The act has also reformed the manner in which the inspection, investigation and inquiry into potential fraud will be carried out.
Defining ‘corporate fraud’
The previous Companies Act, which came into law in 1956, was silent on the definition of “fraud”. Instead it detailed the circumstances under which penalties could be imposed for acts of fraud; for example, misstatements in a prospectus (section 63) or fraud committed during the winding up of a company (section 540). The term “fraud” is actually defined under the Indian Penal Code, 1860, and as such, perpetrators of such crimes would ordinarily have been prosecuted under this code. However, a successful prosecution under the Indian Penal Code was difficult and required proof of elements of the crime; in other words proof of intention as well as action in furtherance of the intention.
Section 447 of the new Companies Act provides a comprehensive definition of fraud. It is defined as follows: “Any act, omission, concealment of any fact or abuse of position committed by any person or any other person with the connivance in any manner, with intent to deceive, to gain undue advantage from, or to injure the interests of, the company or its shareholders or its creditors or any other person, whether or not there is any wrongful gain or wrongful loss”.
Anyone can be punished for acts of fraud and face imprisonment for a period of six months to 10 years as well as fines of up to three times the amount involved in the fraud. Most importantly, the new act has recognized that corporate fraud may stretch beyond specific persons and affect the public at large. For this reason, it states that where the fraud in question involves public interest, the term of imprisonment cannot be less than three years.
Role of SFIO
Section 211 of the new act provides that until a formal SFIO is established, the body established in 2003 will function as the SFIO.
The SFIO is not permitted to act suo moto, and therefore requires cases to be referred to it by the central government. The government may refer a case to the SFIO in the following instances: (i) following a report by the Registrar of Companies or an inspector under the 2013 act; (ii) on a special resolution passed by a company; (iii) if it is deemed to be in the public interest; and (iv) upon request from any department of the central or state governments.
Once a proceeding is initiated with the SFIO, any inquiries being carried out by other investigating agencies are automatically halted. These agencies must then transfer to the SFIO any documents and records relating to the inquiry in question.
Various types of fraud have been made cognizable and bail cannot be obtained easily. The director, additional director, and assistant director of the SFIO have all been empowered to arrest persons charged with such offences.
Inspectors appointed to carry out an investigation have been granted extremely wide powers, including investigating the affairs of subsidiaries, holding companies and ex-employees. Indeed, since inspectors are officers of the central government, they enjoy the same powers as those vested in civil courts under the Code of Civil Procedure, 1908. Furthermore, they do not have to obtain an approval from a magistrate to undertake a search and seizure in an investigation (under the 1956 act they were required to do so).

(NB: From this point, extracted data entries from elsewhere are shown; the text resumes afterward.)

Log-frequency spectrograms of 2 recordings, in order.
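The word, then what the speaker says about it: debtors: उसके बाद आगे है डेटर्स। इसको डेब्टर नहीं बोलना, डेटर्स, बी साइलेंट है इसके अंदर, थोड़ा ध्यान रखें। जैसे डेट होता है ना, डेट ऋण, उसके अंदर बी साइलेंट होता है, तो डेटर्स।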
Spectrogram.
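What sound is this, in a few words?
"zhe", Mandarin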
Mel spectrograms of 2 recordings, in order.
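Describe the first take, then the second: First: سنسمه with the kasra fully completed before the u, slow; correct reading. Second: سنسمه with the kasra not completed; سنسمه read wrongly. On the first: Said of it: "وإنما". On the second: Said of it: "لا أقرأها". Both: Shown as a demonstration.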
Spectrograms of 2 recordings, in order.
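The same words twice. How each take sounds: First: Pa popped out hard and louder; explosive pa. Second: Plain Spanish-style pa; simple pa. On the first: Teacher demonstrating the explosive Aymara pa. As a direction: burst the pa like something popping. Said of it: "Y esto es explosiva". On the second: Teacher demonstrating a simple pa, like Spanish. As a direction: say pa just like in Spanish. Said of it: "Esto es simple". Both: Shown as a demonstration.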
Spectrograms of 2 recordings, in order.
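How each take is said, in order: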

Unlike the SFIO report, an inspector’s report can be made public and obtained by making an application to the central government. If an inspector’s report reveals fraud or undue advantage derived by a director, key managerial personnel, other officer of the company or any other person or entity, whether in the form of any asset, property or cash or in any other manner, it may result in the disgorgement of any such asset, property, or cash, as well as detainment of those charged without any limitation of liability.
The new act also introduces the concept of a special court to take cognizance of all offences committed under the act. The new provisions are expected to speed up the judicial process and empower authorities to tackle fraud in a more efficient and meaningful way.

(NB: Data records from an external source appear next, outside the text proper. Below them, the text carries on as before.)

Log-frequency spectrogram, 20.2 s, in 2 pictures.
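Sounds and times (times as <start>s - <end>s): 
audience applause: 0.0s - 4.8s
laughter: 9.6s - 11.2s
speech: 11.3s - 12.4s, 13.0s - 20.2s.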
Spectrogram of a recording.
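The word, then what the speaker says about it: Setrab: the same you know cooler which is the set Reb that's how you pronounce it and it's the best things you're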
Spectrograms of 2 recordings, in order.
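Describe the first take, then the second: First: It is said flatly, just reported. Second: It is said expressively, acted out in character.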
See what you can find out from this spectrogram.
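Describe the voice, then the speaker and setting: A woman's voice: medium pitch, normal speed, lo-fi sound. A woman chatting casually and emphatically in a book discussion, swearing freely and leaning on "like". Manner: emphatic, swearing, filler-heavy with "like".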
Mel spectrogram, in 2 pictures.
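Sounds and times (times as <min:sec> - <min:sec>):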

Yogesh Chande is an associate partner at Economic Laws Practice in Mumbai, where Manendra Singh is an associate. This article is intended for informational purposes and does not constitute a legal opinion or advice.